WORK ORDER
For each entry below, copy the text exactly and leave out any picture.

Stored records
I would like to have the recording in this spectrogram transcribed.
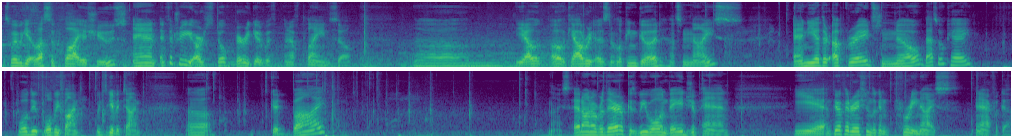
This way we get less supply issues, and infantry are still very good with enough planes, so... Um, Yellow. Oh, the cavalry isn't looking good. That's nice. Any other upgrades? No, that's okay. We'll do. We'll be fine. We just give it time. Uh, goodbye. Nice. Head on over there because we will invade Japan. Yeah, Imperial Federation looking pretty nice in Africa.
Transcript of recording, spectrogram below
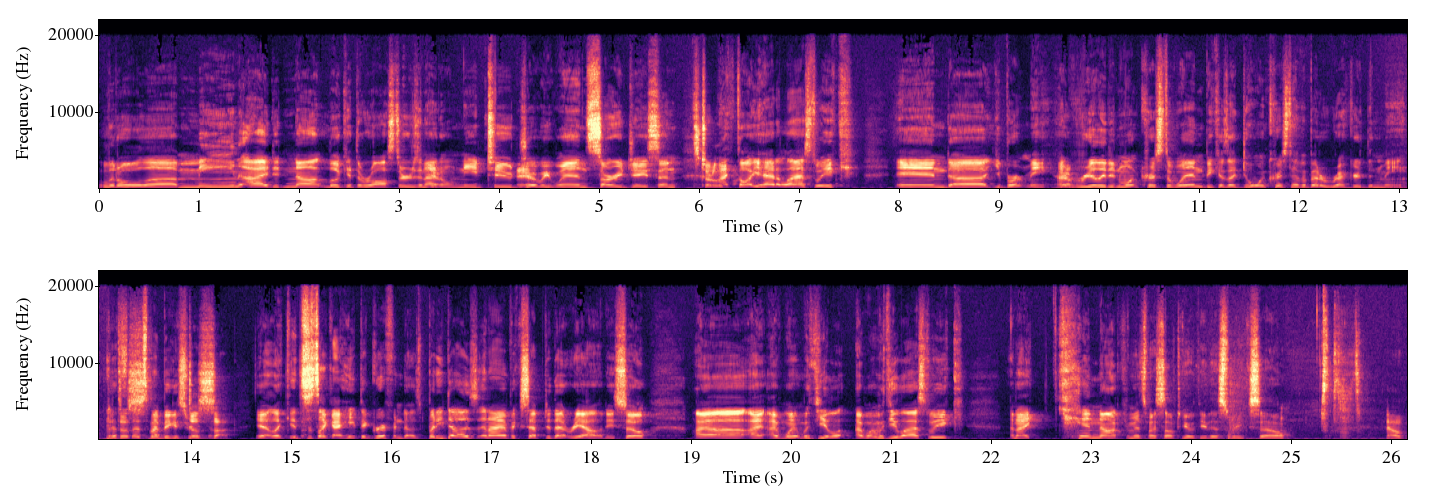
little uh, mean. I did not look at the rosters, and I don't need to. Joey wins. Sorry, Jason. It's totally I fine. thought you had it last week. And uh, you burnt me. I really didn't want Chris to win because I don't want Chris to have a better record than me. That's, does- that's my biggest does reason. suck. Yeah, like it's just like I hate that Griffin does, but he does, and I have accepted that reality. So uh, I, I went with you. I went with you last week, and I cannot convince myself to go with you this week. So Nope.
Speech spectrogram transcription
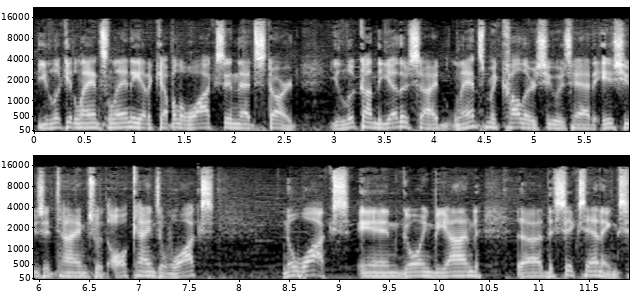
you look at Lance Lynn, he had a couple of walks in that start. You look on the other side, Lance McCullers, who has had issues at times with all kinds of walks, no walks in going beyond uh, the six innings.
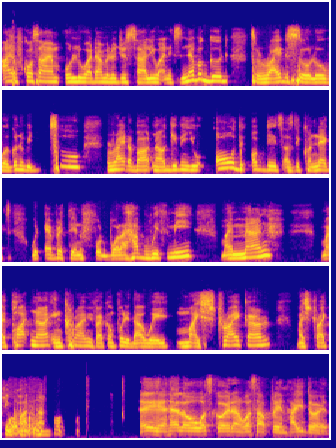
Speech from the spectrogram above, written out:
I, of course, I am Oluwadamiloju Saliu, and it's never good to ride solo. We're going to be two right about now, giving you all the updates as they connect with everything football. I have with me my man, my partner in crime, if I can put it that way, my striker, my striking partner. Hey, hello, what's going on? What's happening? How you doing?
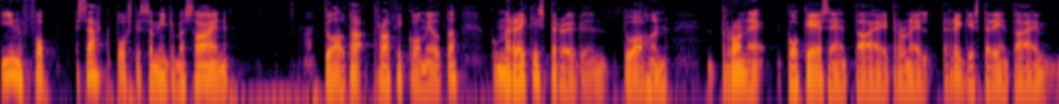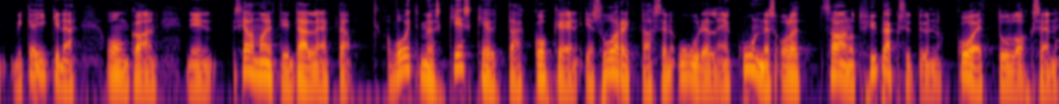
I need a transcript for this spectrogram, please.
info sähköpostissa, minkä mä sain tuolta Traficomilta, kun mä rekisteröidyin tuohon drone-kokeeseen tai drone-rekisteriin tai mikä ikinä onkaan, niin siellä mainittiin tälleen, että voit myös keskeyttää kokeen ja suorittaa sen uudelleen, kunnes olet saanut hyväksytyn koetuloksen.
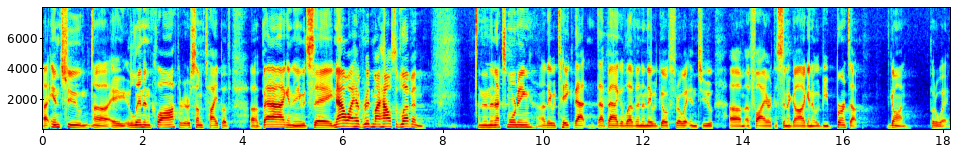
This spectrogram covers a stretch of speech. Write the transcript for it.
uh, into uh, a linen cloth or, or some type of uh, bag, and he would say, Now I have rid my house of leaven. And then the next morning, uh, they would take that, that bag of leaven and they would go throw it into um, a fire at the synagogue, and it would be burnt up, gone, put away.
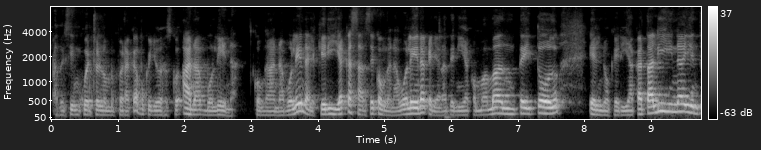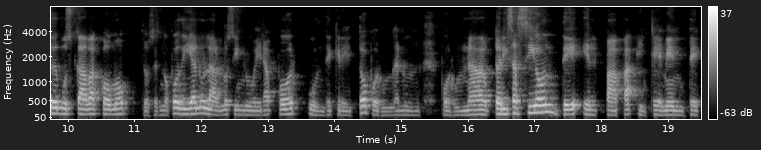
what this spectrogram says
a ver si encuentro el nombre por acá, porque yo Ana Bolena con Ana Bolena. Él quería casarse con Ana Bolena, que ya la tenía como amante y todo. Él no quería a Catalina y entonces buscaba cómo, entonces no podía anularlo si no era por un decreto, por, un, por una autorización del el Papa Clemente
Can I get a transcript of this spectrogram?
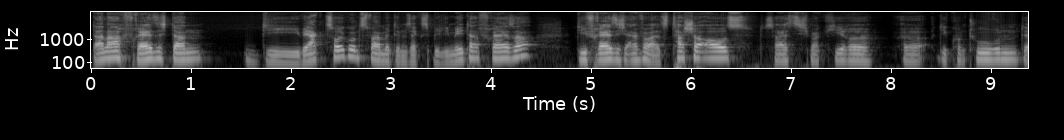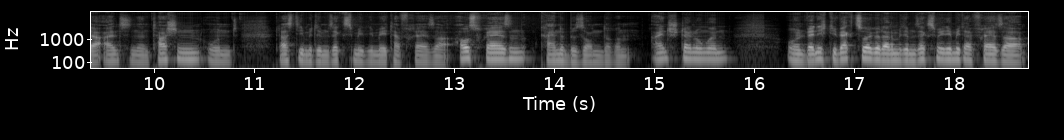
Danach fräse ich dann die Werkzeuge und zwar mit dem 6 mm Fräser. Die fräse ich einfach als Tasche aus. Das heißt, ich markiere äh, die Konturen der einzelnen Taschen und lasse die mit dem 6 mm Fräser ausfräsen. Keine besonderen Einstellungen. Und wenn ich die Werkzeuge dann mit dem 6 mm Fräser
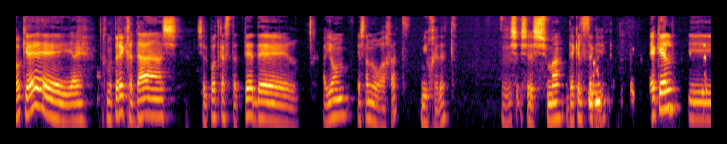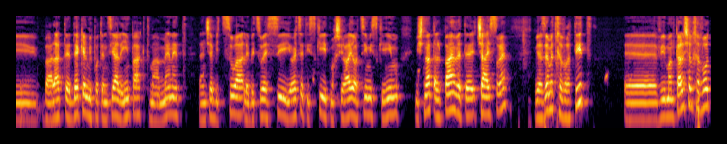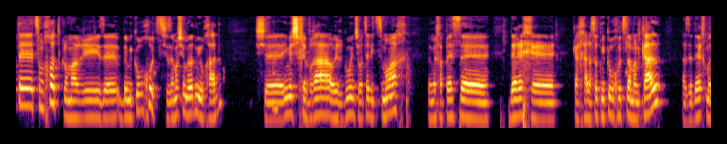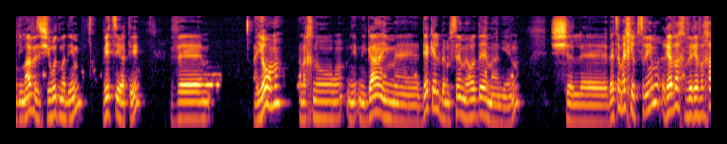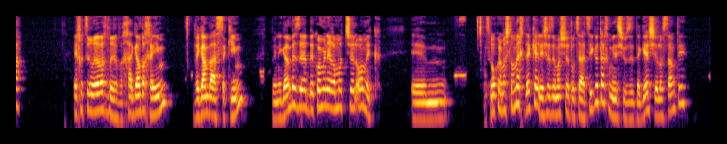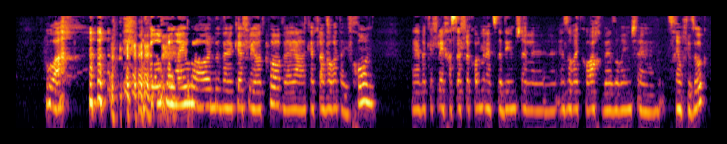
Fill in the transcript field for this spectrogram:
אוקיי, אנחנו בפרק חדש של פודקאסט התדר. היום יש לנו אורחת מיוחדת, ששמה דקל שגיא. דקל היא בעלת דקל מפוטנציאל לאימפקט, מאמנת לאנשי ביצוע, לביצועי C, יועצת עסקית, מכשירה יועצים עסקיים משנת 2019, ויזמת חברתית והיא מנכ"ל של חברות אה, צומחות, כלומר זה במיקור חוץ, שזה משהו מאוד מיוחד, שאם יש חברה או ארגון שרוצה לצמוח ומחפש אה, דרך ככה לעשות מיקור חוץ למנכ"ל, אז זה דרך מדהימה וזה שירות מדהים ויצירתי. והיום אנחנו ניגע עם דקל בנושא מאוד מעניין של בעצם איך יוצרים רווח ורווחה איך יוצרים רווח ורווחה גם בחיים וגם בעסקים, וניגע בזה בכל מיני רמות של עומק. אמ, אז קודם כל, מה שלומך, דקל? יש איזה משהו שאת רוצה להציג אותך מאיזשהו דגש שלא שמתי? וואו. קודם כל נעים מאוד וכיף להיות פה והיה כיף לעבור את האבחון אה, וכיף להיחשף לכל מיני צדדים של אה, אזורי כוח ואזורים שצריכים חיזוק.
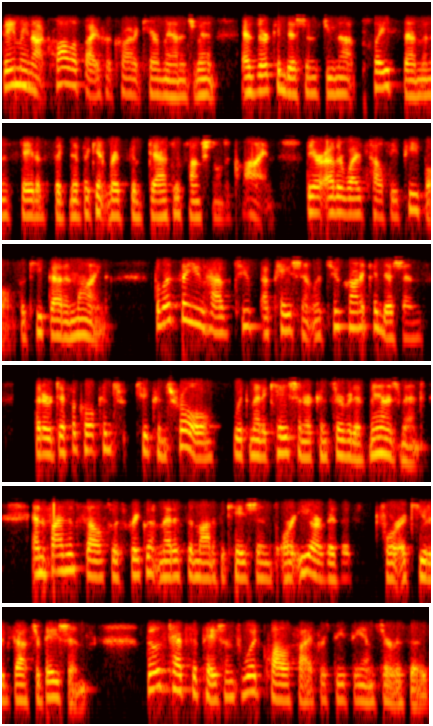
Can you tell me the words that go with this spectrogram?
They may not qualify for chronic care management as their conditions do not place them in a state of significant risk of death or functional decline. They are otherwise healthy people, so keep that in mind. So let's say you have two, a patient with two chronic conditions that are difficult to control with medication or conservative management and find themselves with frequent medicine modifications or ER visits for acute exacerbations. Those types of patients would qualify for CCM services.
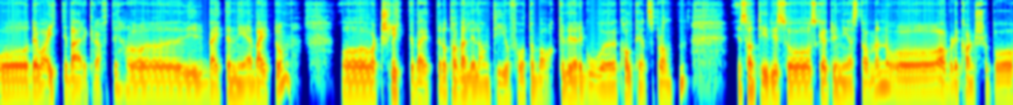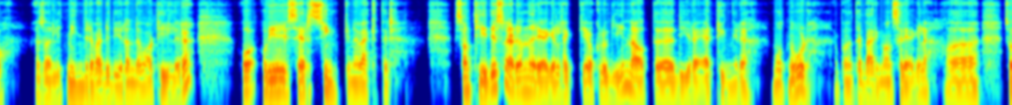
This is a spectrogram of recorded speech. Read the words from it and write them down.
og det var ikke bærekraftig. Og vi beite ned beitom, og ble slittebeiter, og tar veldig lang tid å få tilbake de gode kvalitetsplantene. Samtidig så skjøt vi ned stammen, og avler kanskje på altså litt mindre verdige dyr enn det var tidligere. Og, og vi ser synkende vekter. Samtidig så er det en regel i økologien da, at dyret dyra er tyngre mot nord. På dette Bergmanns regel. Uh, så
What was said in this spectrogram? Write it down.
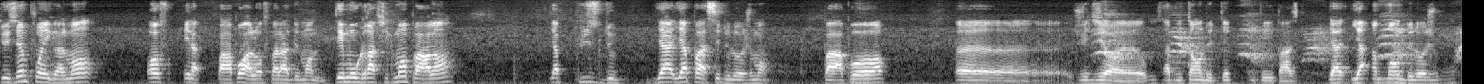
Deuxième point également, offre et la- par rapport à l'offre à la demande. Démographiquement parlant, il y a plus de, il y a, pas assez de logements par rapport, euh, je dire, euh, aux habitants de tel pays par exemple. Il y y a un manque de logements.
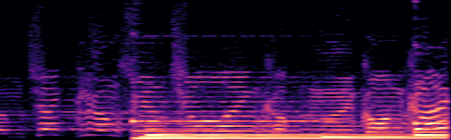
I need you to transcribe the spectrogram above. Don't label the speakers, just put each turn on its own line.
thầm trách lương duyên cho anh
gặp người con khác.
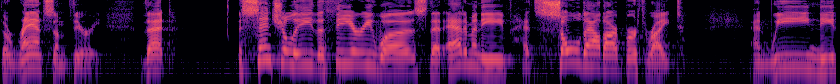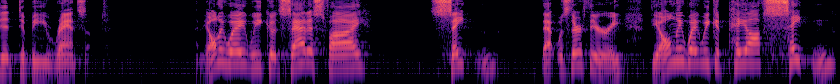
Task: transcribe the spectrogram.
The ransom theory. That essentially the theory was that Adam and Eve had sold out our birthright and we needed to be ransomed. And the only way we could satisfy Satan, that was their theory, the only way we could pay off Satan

TASK OUTPUT
I would like to have the recording in this spectrogram transcribed.
This way we get less supply issues, and infantry are still very good with enough planes, so... Um, Yellow. Oh, the cavalry isn't looking good. That's nice. Any other upgrades? No, that's okay. We'll do. We'll be fine. We just give it time. Uh, goodbye. Nice. Head on over there because we will invade Japan. Yeah, Imperial Federation looking pretty nice in Africa.
Transcript of recording, spectrogram below
little uh, mean. I did not look at the rosters, and I don't need to. Joey wins. Sorry, Jason. It's totally I fine. thought you had it last week. And uh, you burnt me. I really didn't want Chris to win because I don't want Chris to have a better record than me. That's, does- that's my biggest does reason. suck. Yeah, like it's just like I hate that Griffin does, but he does, and I have accepted that reality. So uh, I, I went with you. I went with you last week, and I cannot convince myself to go with you this week. So Nope.
Speech spectrogram transcription
you look at Lance Lynn, he had a couple of walks in that start. You look on the other side, Lance McCullers, who has had issues at times with all kinds of walks, no walks in going beyond uh, the six innings.
Speech from the spectrogram above, written out:
I, of course, I am Oluwadamiloju Saliu, and it's never good to ride solo. We're going to be two right about now, giving you all the updates as they connect with everything football. I have with me my man, my partner in crime, if I can put it that way, my striker, my striking partner. Hey, hello, what's going on? What's happening? How you doing?
I need a transcript for this spectrogram, please.
info sähköpostissa, minkä mä sain tuolta Traficomilta, kun mä rekisteröidyin tuohon drone-kokeeseen tai drone-rekisteriin tai mikä ikinä onkaan, niin siellä mainittiin tälleen, että voit myös keskeyttää kokeen ja suorittaa sen uudelleen, kunnes olet saanut hyväksytyn koetuloksen.
This spectrogram covers a stretch of speech. Write the transcript for it.
uh, into uh, a linen cloth or, or some type of uh, bag, and he would say, Now I have rid my house of leaven. And then the next morning, uh, they would take that, that bag of leaven and they would go throw it into um, a fire at the synagogue, and it would be burnt up, gone, put away.
what this spectrogram says
a ver si encuentro el nombre por acá, porque yo Ana Bolena con Ana Bolena. Él quería casarse con Ana Bolena, que ya la tenía como amante y todo. Él no quería a Catalina y entonces buscaba cómo, entonces no podía anularlo si no era por un decreto, por, un, por una autorización del el Papa Clemente
Can I get a transcript of this spectrogram?
Danach fräse ich dann die Werkzeuge und zwar mit dem 6 mm Fräser. Die fräse ich einfach als Tasche aus. Das heißt, ich markiere äh, die Konturen der einzelnen Taschen und lasse die mit dem 6 mm Fräser ausfräsen. Keine besonderen Einstellungen. Und wenn ich die Werkzeuge dann mit dem 6 mm Fräser
Fill in the transcript field for this spectrogram:
אוקיי, אנחנו בפרק חדש של פודקאסט התדר. היום יש לנו אורחת מיוחדת, ששמה דקל שגיא. דקל היא בעלת דקל מפוטנציאל לאימפקט, מאמנת לאנשי ביצוע, לביצועי C, יועצת עסקית, מכשירה יועצים עסקיים משנת 2019, ויזמת חברתית והיא מנכ"ל של חברות אה, צומחות, כלומר זה במיקור חוץ, שזה משהו מאוד מיוחד, שאם יש חברה או ארגון שרוצה לצמוח ומחפש אה, דרך ככה לעשות מיקור חוץ למנכ"ל, אז זה דרך מדהימה וזה שירות מדהים ויצירתי. והיום אנחנו ניגע עם דקל בנושא מאוד מעניין של בעצם איך יוצרים רווח ורווחה איך יוצרים רווח ורווחה גם בחיים וגם בעסקים, וניגע בזה בכל מיני רמות של עומק. אמ, אז קודם כל, מה שלומך, דקל? יש איזה משהו שאת רוצה להציג אותך מאיזשהו דגש שלא שמתי? וואו. קודם כל נעים מאוד וכיף להיות פה והיה כיף לעבור את האבחון אה, וכיף להיחשף לכל מיני צדדים של אה, אזורי כוח ואזורים שצריכים חיזוק.
Can you tell me the words that go with this spectrogram?
They may not qualify for chronic care management as their conditions do not place them in a state of significant risk of death or functional decline. They are otherwise healthy people, so keep that in mind. So let's say you have two, a patient with two chronic conditions that are difficult to control with medication or conservative management and find themselves with frequent medicine modifications or ER visits for acute exacerbations. Those types of patients would qualify for CCM services.
This is a spectrogram of recorded speech. Read the words from it and write them down.
og det var ikke bærekraftig. Og vi beite ned beitom, og ble slittebeiter, og tar veldig lang tid å få tilbake de gode kvalitetsplantene. Samtidig så skjøt vi ned stammen, og avler kanskje på altså litt mindre verdige dyr enn det var tidligere. Og, og vi ser synkende vekter. Samtidig så er det en regel i økologien da, at dyret dyra er tyngre mot nord. På dette Bergmanns regel. Uh, så
What was said in this spectrogram? Write it down.
Deuxième point également, offre et la- par rapport à l'offre à la demande. Démographiquement parlant, il y a plus de, il y a, pas assez de logements par rapport, euh, je dire, euh, aux habitants de tel pays par exemple. Il y y a un manque de logements.
I need you to transcribe the spectrogram above. Don't label the speakers, just put each turn on its own line.
thầm trách lương duyên cho anh
gặp người con khác.
Task: transcribe the spectrogram.
The ransom theory. That essentially the theory was that Adam and Eve had sold out our birthright and we needed to be ransomed. And the only way we could satisfy Satan, that was their theory, the only way we could pay off Satan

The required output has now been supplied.